Task goal
Please give every record below again exactly, and keep the pictures out.

(Items listed in a dataset)
**********
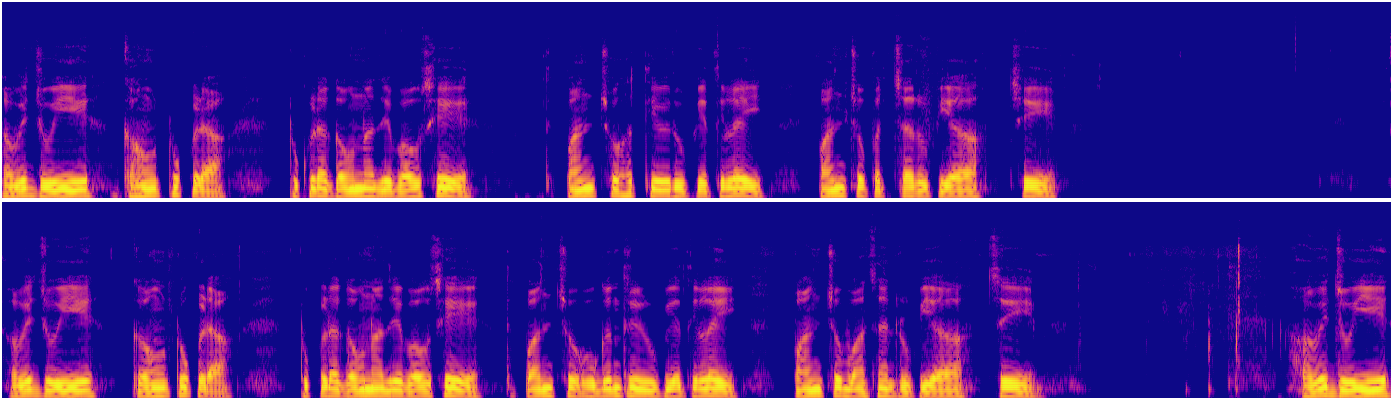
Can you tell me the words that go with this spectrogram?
હવે જોઈએ ઘઉં ટુકડા. ટુકડા ઘઉંના જે ભાવ છે પાંચસો સત્યાવીસ રૂપિયાથી લઈ પાંચસો પચાસ રૂપિયા છે. હવે જોઈએ ઘઉં ટુકડા. ટુકડા ઘઉંના જે ભાવ છે, તે પાંચસો ઓગણત્રીસ રૂપિયાથી લઈ પાંચસો બાસઠ રૂપિયા છે. હવે જોઈએ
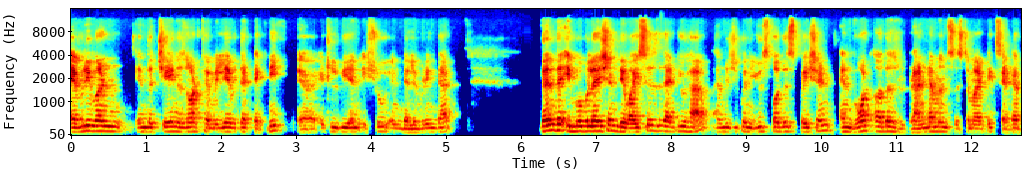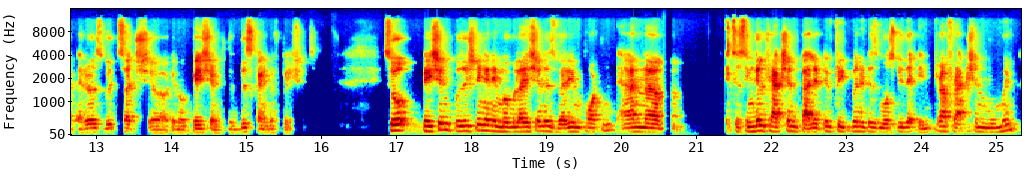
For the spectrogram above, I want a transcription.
everyone in the chain is not familiar with the technique, uh, it will be an issue in delivering that. Then the immobilization devices that you have and which you can use for this patient and what are the random and systematic setup errors with such uh, you know patients, with this kind of patients. So patient positioning and immobilization is very important and uh, it's a single fraction palliative treatment. It is mostly the intrafraction movement.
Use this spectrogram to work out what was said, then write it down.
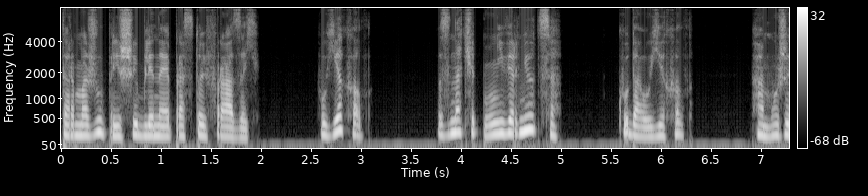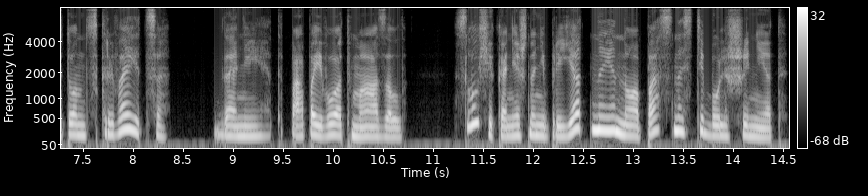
Торможу, пришибленная простой фразой. «Уехал? Значит, не вернется? Куда уехал? А может, он скрывается? Да нет, папа его отмазал. Слухи, конечно, неприятные, но опасности больше нет.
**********
Result of this exercise
Can you tell me the words that go with this spectrogram?
હવે જોઈએ ઘઉં ટુકડા. ટુકડા ઘઉંના જે ભાવ છે પાંચસો સત્યાવીસ રૂપિયાથી લઈ પાંચસો પચાસ રૂપિયા છે. હવે જોઈએ ઘઉં ટુકડા. ટુકડા ઘઉંના જે ભાવ છે, તે પાંચસો ઓગણત્રીસ રૂપિયાથી લઈ પાંચસો બાસઠ રૂપિયા છે. હવે જોઈએ
For the spectrogram above, I want a transcription.
everyone in the chain is not familiar with the technique, uh, it will be an issue in delivering that. Then the immobilization devices that you have and which you can use for this patient and what are the random and systematic setup errors with such uh, you know patients, with this kind of patients. So patient positioning and immobilization is very important and uh, it's a single fraction palliative treatment. It is mostly the intrafraction movement.
Use this spectrogram to work out what was said, then write it down.
Торможу, пришибленная простой фразой. «Уехал? Значит, не вернется? Куда уехал? А может, он скрывается? Да нет, папа его отмазал. Слухи, конечно, неприятные, но опасности больше нет.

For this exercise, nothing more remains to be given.